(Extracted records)
──────────────────────────────

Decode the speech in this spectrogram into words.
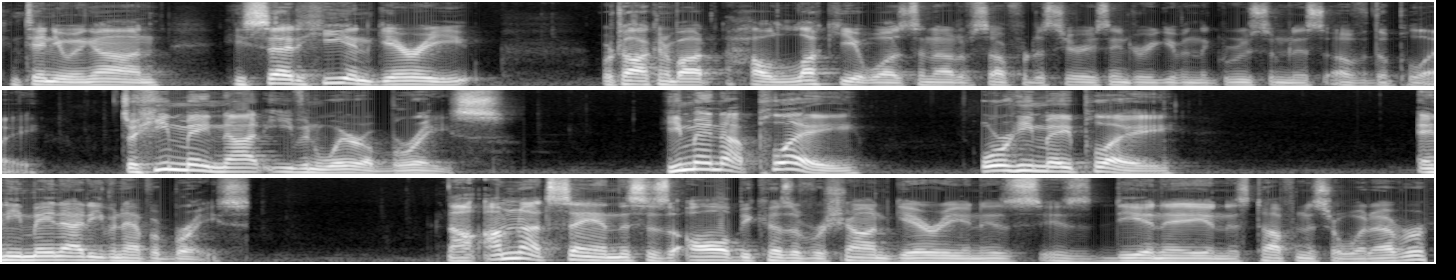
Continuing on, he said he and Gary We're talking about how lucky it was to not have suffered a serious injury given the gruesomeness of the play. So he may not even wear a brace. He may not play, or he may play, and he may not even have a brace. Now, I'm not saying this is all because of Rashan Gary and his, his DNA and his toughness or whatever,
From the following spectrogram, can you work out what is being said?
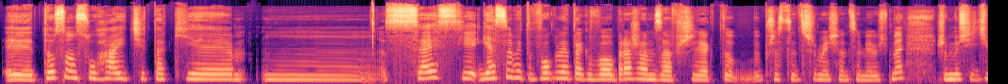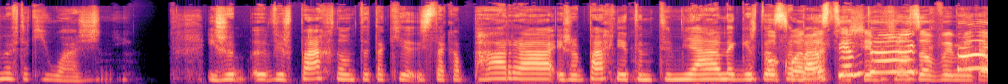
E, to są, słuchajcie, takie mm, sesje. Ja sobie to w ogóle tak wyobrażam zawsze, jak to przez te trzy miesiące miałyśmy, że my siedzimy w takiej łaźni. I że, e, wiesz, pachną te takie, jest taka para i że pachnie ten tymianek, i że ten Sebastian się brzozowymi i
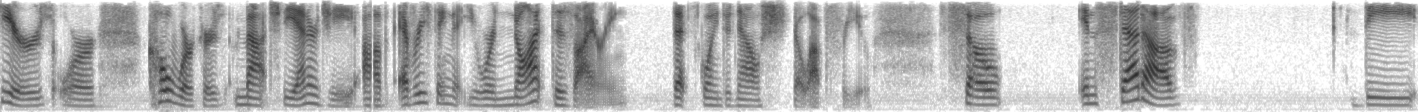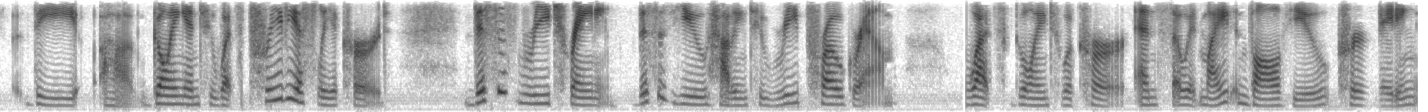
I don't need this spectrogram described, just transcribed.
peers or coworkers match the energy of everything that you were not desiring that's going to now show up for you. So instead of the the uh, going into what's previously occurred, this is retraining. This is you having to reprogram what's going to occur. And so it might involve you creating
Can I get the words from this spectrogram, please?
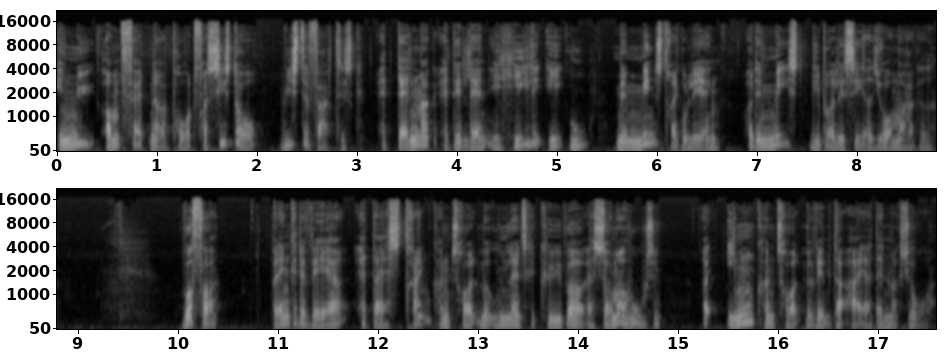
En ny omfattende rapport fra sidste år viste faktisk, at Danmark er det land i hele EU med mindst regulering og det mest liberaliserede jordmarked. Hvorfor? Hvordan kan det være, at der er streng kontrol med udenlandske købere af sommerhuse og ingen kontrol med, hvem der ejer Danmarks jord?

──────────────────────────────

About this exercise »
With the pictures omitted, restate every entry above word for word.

Answer space »
Decode the speech in this spectrogram into words.
Continuing on, he said he and Gary We're talking about how lucky it was to not have suffered a serious injury given the gruesomeness of the play. So he may not even wear a brace. He may not play, or he may play, and he may not even have a brace. Now, I'm not saying this is all because of Rashan Gary and his, his DNA and his toughness or whatever,
From the following spectrogram, can you work out what is being said?
E, to są, słuchajcie, takie mm, sesje. Ja sobie to w ogóle tak wyobrażam zawsze, jak to przez te trzy miesiące miałyśmy, że my siedzimy w takiej łaźni. I że, e, wiesz, pachną te takie, jest taka para i że pachnie ten tymianek, i że ten Sebastian się brzozowymi i
I don't need this spectrogram described, just transcribed.
peers or coworkers match the energy of everything that you were not desiring that's going to now show up for you. So instead of the the uh, going into what's previously occurred, this is retraining. This is you having to reprogram what's going to occur. And so it might involve you creating
Can I get the words from this spectrogram, please?
En ny omfattende rapport fra sidste år viste faktisk, at Danmark er det land i hele EU med mindst regulering og det mest liberaliserede jordmarked. Hvorfor? Hvordan kan det være, at der er streng kontrol med udenlandske købere af sommerhuse og ingen kontrol med, hvem der ejer Danmarks jord?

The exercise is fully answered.